“Kevin Budelmann at People Design put out something on Facebook that he was interested in starting a group. The first few people that responded, we just got together and started talking about it and whether there was enough interest in the area for a local chapter. (AIGA) requires that you at least have 20 professional members in the area to get your chapter off the ground,” he said.
“Almost immediately … we had over 100 members. Our first meeting, just to gather interest, had over 200 people there. So we could tell there is a critical mass of people who are interested in this here in town.”
AIGA West Michigan recently concluded a student portfolio review workshop, which matched design students with professionals who interviewed the students and gave feedback on their work.
“We did a speed-dating metaphor, which worked out very well. You have five minutes with a professional and a student, and they were to talk about one project. It is meant to get (students) in the routine of talking about their work, but also in a short amount of time,” he said.
“Often when you go on an interview, you need to get to the point. You’re not going to have two hours to go over every piece in your portfolio.”
O’Neil sees design as more than just making something look good. For him, it is a way of thinking and a part of his everyday life.
“It’s a little hard for me to say the way I think about design, because it’s such a part of my life that it’s hard to differentiate. It’s something I’m really passionate about — from going shopping for a coffeepot to going to work and designing a website for a client. Design is everywhere,” he said.
He believes that design can play an integral role in business.
“It’s not just the physical design of the object. It’s about how it works and how it operates. I think that the companies that get it, they do see financial rewards from it.”
As an example, he compared a phone released last year by Microsoft, which soon was discontinued due to a lack of sales, to Apple’s iPhone phenomenon.
“I think consumers are becoming more and more educated about design.

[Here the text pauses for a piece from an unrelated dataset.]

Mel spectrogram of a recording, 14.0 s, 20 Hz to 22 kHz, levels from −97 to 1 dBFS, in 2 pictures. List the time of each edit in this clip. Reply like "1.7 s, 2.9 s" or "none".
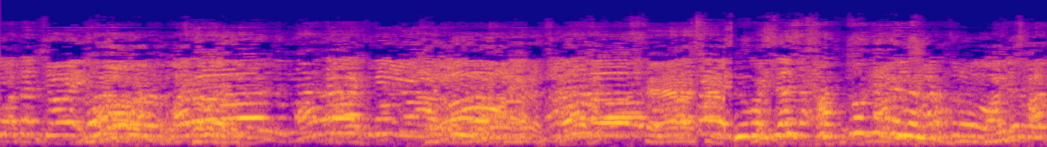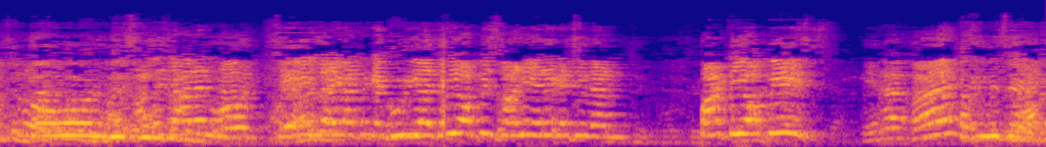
4.9 s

It’s something they look for and even are willing to pay more for,” said O’Neil.
“Design isn’t just about a physical object anymore. It’s applying these ideas into different parts of the business world.
“If you take a banker, their goal is to minimize risk. They want to make sure that what they’re doing is as safe as possible. Design is a completely different metaphor. Our metaphor is about exploring and failing fast and learning from that. You can go much further than you can if you just minimize risk.

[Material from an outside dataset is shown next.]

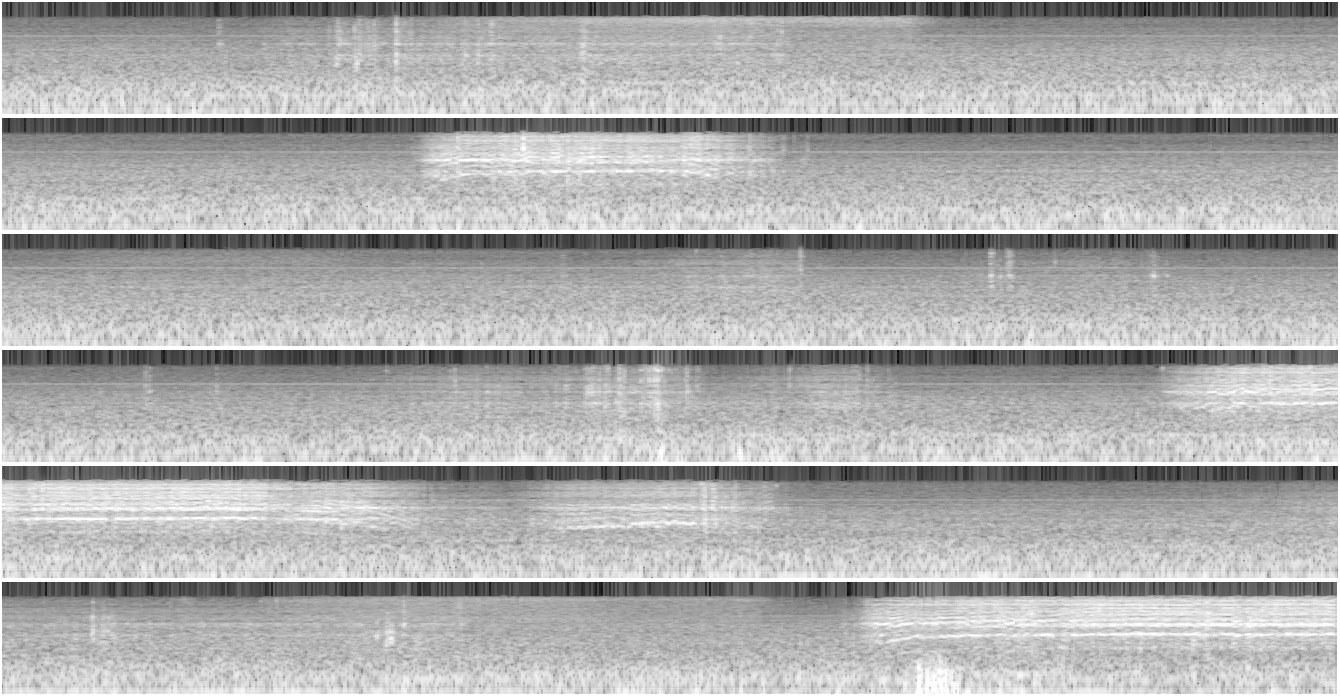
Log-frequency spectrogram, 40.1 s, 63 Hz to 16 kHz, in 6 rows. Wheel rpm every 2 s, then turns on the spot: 10, 30, 0, 0, 70, 20, 0, 0, 10, 20, 0, 20, 10, 140, 80, 20, 10, 30, 10, 150.
0-4 22-24 30-36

“If you apply that thinking to other parts of your life, great things can happen.”
Even when O’Neil isn’t in the office, he still finds himself dabbling in design-related hobbies.
“Design is a big part of my life even outside of work. My hobbies are things like painting, but when I’m not doing design, I like to completely unplug from the computer,” he said. “In the summer, I like going to the beach. I love gardening and taking care of the lawn.”
Conduit Studios is located at 7 Ionia Ave. SW in the heart of downtown Grand Rapids, where it employs four people. Growing the business is a priority for O’Neil, though he hopes to keep the company relatively small.
“We’ve been slowing growing over the past nine years and I’d like to continue growing. I don’t ever want to get huge, because I think there’s a certain amount of flexibility and intimacy with a smaller design studio, which I like. Six or seven people seems like the ideal size where you can get a lot of work done but still have a family environment. You’re not too wrapped up in the business; you can still design.”
Despite the recent economic downturn, the company has stayed busy.
“We’ve had some of our busiest years ever. I think part of that is that we’ve kept the business slim. We’ve stayed away from debt and we were in a good financial place when the recession hit,” he said. “We’ve also kind of lucked out that Steelcase was launching some projects that were in about a three-year launch.”
O’Neil noted that Conduit Studios wasn’t alone in sailing through the bad economy.
“Honestly, I’ve seen a lot of smaller design firms weather the recession really well,” he said. “It was fortunate to see that.”